AUSTIN, Texas (AP) — Texas prison administrators are considering moves that could result in fewer inmates serving long periods of time in solitary confinement.
"It's likely that there will be further reductions as we continue to improve our policies," said Brad Livingston, executive director of the Texas Department of Criminal Justice. "We're exploring program options that we expect will have that effect."
About 7,000 of the approximately 150,000 prisoners now fall into the administrative segregation category, known as ad seg. But that's down almost 30 percent in recent years.
"We're going to continue creating more pathways out of ad seg," Livingston told the Austin American-Statesman (http://bit.ly/1hSWVNU ).
Statistics show the Texas prisoners classified for administrative segregation average slightly less than two years in the solitary confinement. The only time they're allowed out of their cells is for a one-hour daily recreation period, during which where they also remain out of physical contact of other inmates.
Prison officials say more than half of the convicts in solitary confinement are there because of violent behavior against staff and other prisoners or because they are escape risks.

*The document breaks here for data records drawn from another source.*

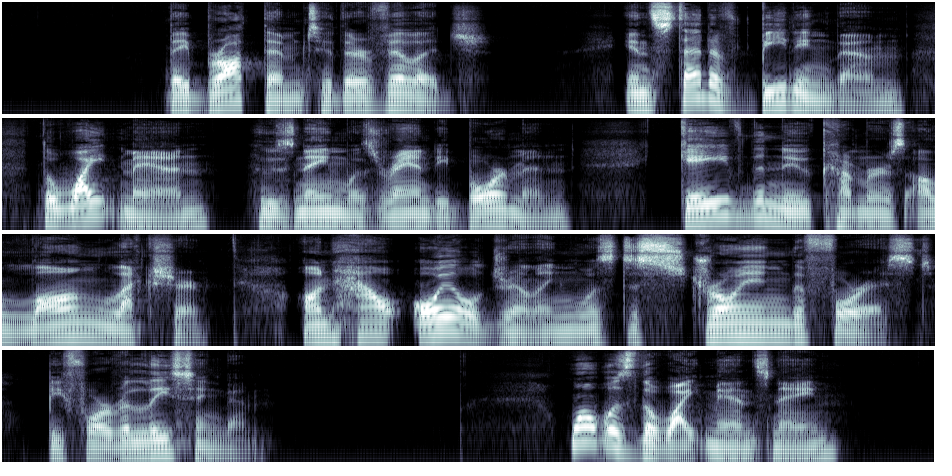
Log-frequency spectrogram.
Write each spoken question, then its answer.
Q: What was the white man's name?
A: The white man's name was Randy Borman.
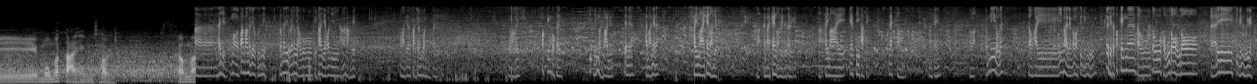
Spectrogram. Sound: lots of self-speaking nonsense

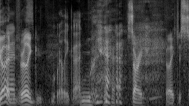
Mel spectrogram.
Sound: laughs

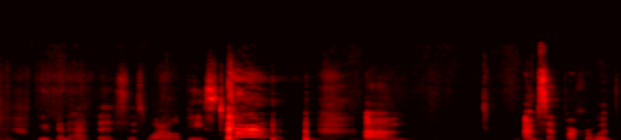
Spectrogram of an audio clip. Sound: man chuckling

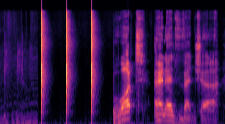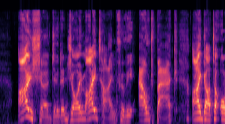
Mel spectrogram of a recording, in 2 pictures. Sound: slow claps

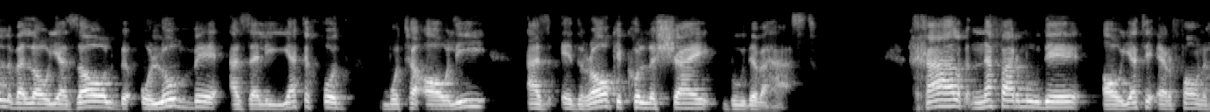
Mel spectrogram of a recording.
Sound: persian reading

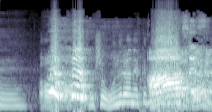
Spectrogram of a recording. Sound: not crying, just laughing hard

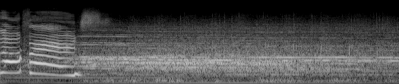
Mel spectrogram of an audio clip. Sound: crowd cheering

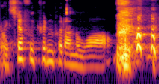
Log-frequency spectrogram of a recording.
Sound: laughs

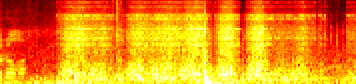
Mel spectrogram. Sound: grinding

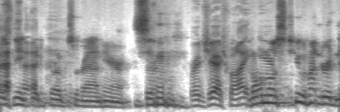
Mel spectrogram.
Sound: laughs

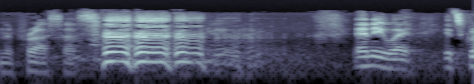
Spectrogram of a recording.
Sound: audience laughs

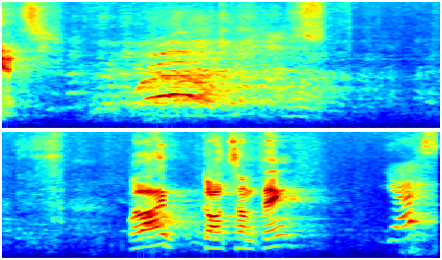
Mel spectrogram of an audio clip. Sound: laughter

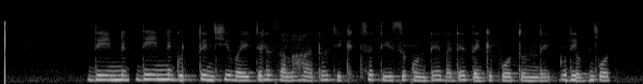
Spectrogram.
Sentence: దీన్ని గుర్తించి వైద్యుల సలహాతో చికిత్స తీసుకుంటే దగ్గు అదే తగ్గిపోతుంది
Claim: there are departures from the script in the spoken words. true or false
true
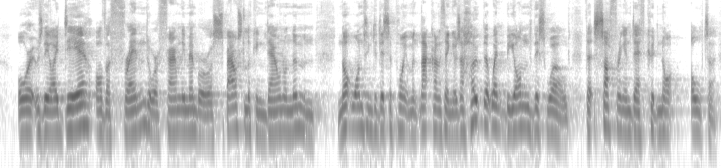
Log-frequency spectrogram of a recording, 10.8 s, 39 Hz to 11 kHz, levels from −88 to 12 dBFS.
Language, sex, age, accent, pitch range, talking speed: English, male, 30-49, British, 130-155 Hz, 245 wpm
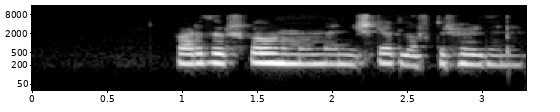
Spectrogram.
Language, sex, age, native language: Icelandic, female, 11, Icelandic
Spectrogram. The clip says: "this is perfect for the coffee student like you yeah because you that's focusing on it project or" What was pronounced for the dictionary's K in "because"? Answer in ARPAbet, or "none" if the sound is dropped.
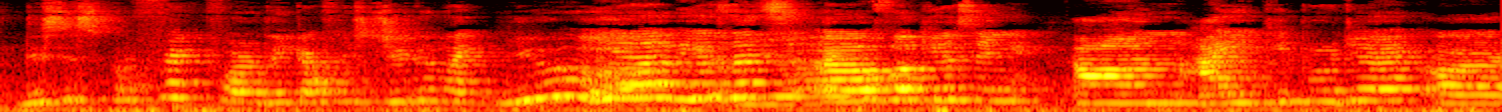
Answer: none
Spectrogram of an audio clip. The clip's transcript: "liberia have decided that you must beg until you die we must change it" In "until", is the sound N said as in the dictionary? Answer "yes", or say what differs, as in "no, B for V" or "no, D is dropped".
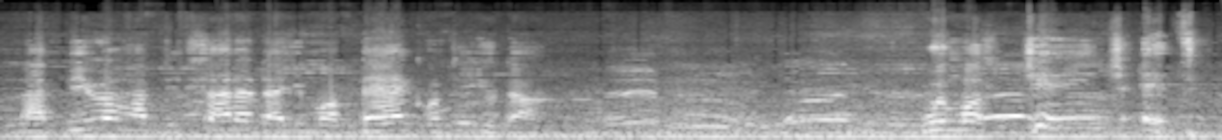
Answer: yes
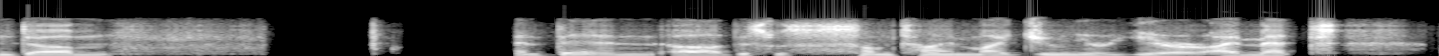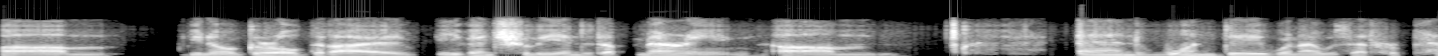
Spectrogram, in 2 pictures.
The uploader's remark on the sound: shares on the Noon phone group Monday Meeting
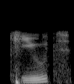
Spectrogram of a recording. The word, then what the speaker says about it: Qt: to libraries such as Qt, which is written as Qt but usually pronounced as Qt, GTK, WX Windows, and Microsoft MFC.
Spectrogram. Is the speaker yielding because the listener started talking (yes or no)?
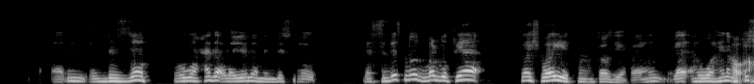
no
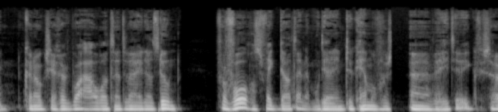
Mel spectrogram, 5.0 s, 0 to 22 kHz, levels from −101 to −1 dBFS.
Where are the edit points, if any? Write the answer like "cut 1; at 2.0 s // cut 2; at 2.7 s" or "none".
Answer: cut 1; at 1.1 s // cut 2; at 1.6 s // cut 3; at 2.7 s // cut 4; at 3.2 s // cut 5; at 3.9 s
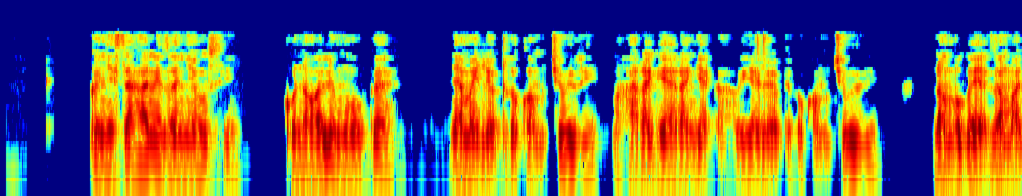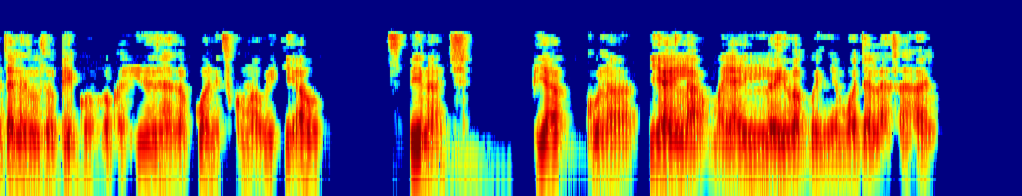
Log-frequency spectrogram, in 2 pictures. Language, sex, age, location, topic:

The ad seg population also includes members of violent gangs.
Prisoner rights advocates have been critical of the agency's practice of releasing solitary confinement inmates directly to the streets once their sentences have been served, saying the harsh transition makes rejoining society even more difficult. Last year, more than 1,200 freed Texas prisoners fell into that category, officials said.
Livingston said improving that transition is a goal of the current policy review.
"We're dialed in on this issue to extend the successes of our treatment programs to this population," Livingston said. "Consistent with our commitment to public safety, I don't think the current number of 7,000 is the floor. I think we can do better."
New York, Mississippi, Washington and Colorado are among several states recently to cut or restrict isolation for prisoners. Some other states are facing lawsuits aimed at achieving the goal.
Information from: Austin American-Statesman, http://www.statesman.com